Over the past year year anti-Semitism, and anti-Semitic hates crimes, have been on the rise, from Jewish cemeteries being vandalized, mass bomb threats at JCC’s around the country, or the White House’s previous long-time silence and complacency when it comes to anti-Semitism, to name a few instances. Naturally, people are freaked out. Of the bomb threats, for instance, Paul Goldenberg, national director of the Secure Community Network, told CNN that “I’ve been in the business for 20-plus years, and this is unprecedented. It’s more methodical than meets the eye.”
In October 2016, ADL even issued a report about how anti-Semitism is rampant on social media:
“At least 800 journalists received anti-Semitic tweets with an estimated reach of 45 million impressions. There was a significant uptick in anti-Semitic tweets in the second half (January-July 2016) of [the report’s] study period. This correlates to intensifying coverage of the presidential campaign, the candidates and their positions on a range of issues.”
This is why Rabbi (and Kveller contributor!) Danya Ruttenberg’s tweets today putting anti-Semitism into context are seriously much-needed right now–and also provide a perspective often missing in the dialogue: that of a Jewish mom and rabbi who has an understanding of the interplay between American Jewish culture and white privilege, and how that interacts with history. “Jews still have a lot more social & cultural capital than lots of other groups in the US. Let’s be real,” Ruttenberg tweeted. “At this moment, EVEN with our cemeteries being DESECRATED, I don’t worry for us the way I worry for Muslims, undocumented [people and others].”

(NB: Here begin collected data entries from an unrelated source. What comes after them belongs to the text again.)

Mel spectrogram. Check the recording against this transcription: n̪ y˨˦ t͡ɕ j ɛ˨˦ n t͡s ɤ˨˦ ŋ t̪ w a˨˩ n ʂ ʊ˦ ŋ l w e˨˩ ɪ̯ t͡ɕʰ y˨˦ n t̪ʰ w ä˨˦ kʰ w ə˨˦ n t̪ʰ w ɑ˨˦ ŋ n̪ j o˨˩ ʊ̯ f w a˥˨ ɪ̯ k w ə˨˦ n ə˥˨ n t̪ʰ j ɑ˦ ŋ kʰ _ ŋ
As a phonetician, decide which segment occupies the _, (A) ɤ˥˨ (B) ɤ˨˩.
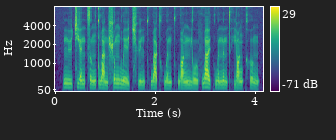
A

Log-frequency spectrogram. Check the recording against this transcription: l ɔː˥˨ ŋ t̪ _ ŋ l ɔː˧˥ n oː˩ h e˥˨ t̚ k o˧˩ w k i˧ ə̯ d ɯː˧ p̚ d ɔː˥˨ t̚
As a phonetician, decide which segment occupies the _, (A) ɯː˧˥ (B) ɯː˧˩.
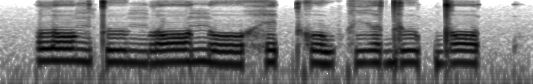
B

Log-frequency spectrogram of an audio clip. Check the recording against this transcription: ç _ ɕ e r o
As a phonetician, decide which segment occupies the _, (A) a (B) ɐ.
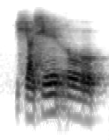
A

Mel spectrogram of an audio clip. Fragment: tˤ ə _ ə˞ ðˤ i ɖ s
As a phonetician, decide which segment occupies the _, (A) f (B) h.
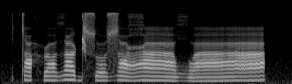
B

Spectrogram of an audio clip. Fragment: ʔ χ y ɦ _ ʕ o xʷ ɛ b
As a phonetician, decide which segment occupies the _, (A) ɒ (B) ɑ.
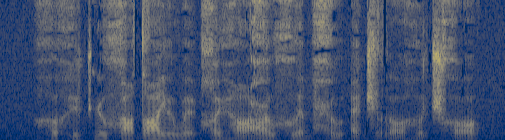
B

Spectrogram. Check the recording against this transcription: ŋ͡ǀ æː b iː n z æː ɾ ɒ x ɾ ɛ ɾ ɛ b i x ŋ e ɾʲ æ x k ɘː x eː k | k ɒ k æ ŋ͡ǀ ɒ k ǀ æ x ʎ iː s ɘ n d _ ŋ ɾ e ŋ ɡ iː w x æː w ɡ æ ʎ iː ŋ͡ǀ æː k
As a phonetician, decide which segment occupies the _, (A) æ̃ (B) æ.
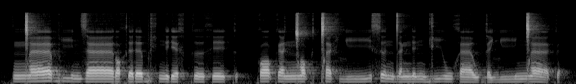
B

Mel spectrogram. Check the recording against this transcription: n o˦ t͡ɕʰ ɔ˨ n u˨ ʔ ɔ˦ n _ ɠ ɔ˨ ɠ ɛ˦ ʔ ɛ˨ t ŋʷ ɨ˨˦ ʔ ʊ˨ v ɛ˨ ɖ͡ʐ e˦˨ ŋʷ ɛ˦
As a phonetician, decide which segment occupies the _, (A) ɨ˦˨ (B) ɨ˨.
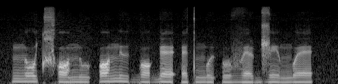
A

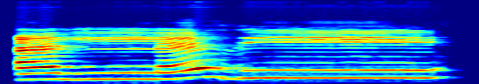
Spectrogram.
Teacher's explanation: زال کو نرمی سے پڑھنا ہے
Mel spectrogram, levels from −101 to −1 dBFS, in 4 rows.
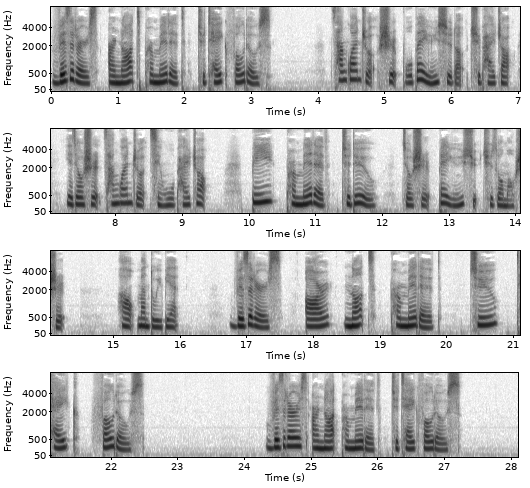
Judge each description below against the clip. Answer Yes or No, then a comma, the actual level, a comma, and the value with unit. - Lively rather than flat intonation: No, average, 4.0 semitones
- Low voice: No, high, 215 Hz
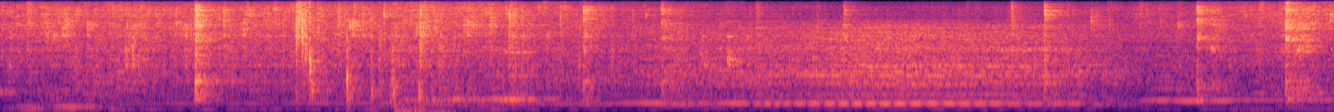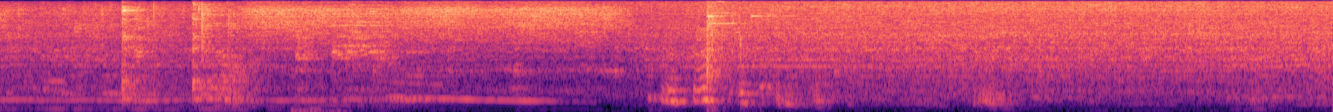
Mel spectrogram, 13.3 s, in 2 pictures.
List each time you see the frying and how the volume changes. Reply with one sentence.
The frying can be heard from 0.0 to 13.3 s, getting quieter then louder.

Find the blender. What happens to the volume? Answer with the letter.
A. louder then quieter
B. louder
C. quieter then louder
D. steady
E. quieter
A.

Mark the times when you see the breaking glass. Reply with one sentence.
You can hear the breaking glass from 1.4 to 2.2 s and from 10.2 to 10.7 s.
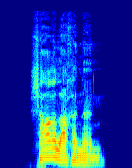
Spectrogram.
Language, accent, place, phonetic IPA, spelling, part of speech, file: German, Germany, Berlin, [ˈʃaʁlaxənən], scharlachenen, adjective, De-scharlachenen.ogg
- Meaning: inflection of scharlachen: 1. strong genitive masculine/neuter singular 2. weak/mixed genitive/dative all-gender singular 3. strong/weak/mixed accusative masculine singular 4. strong dative plural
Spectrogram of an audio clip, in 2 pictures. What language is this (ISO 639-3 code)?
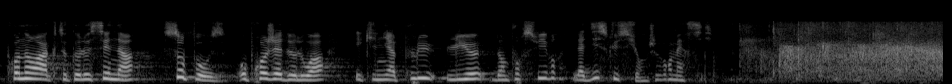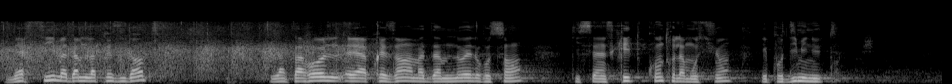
fra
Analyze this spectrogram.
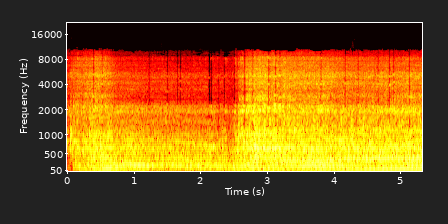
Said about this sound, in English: Oh, just turn on the engine and off you go.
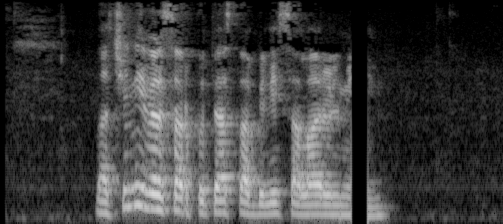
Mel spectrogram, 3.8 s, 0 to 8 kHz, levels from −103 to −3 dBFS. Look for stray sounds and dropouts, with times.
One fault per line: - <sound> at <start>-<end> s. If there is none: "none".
- dropout at 2.6-2.8 s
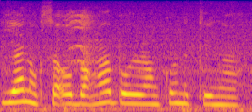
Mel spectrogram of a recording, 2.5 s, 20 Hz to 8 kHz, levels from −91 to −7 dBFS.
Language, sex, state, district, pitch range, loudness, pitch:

To explain the interplay between privilege Jews may have and the discrimination they face, Ruttenberg went all the way back to the Middle Ages:
“I want to say a thing or two about the unique nature of anti-Semitism, privilege, ambivalence, and this moment. I am almost certain to be interrupted mid-thread by a kid or 3 waking up, so bear with me.
First, some history. In the Middle Ages in many parts of Christian Europe, Jews weren’t allowed to own land. And they were relegated to marginal trades–ones associated with depravity & sin. Christians didn’t/couldn’t lend $ to other Christians. Jews could, though, and so that’s how they became the moneylenders in many places.
Also, we had a shared language (Hebrew) that made it possible to conduct int’l business–Jews in Germany could talk to Jews in Egypt. So that’s how Jews became moneylenders, in a nutshell. Farming was preferable in a lot of ways, but that wasn’t an option in many places.
So Jews became successful at handling money bc that was was was on the menu for us. But then… we were resented for it. A lot of the anti-Semitism from then on was based on us being rich, cunning, exploitative. Globalists, if you will, w/secret control.”
Read the entire thread here.
I want to say a thing or two about the unique nature of anti-Semitism, privilege, ambivalence, and this moment. 1/
— Rav Danya Ruttenberg (@TheRaDR) March 1, 2017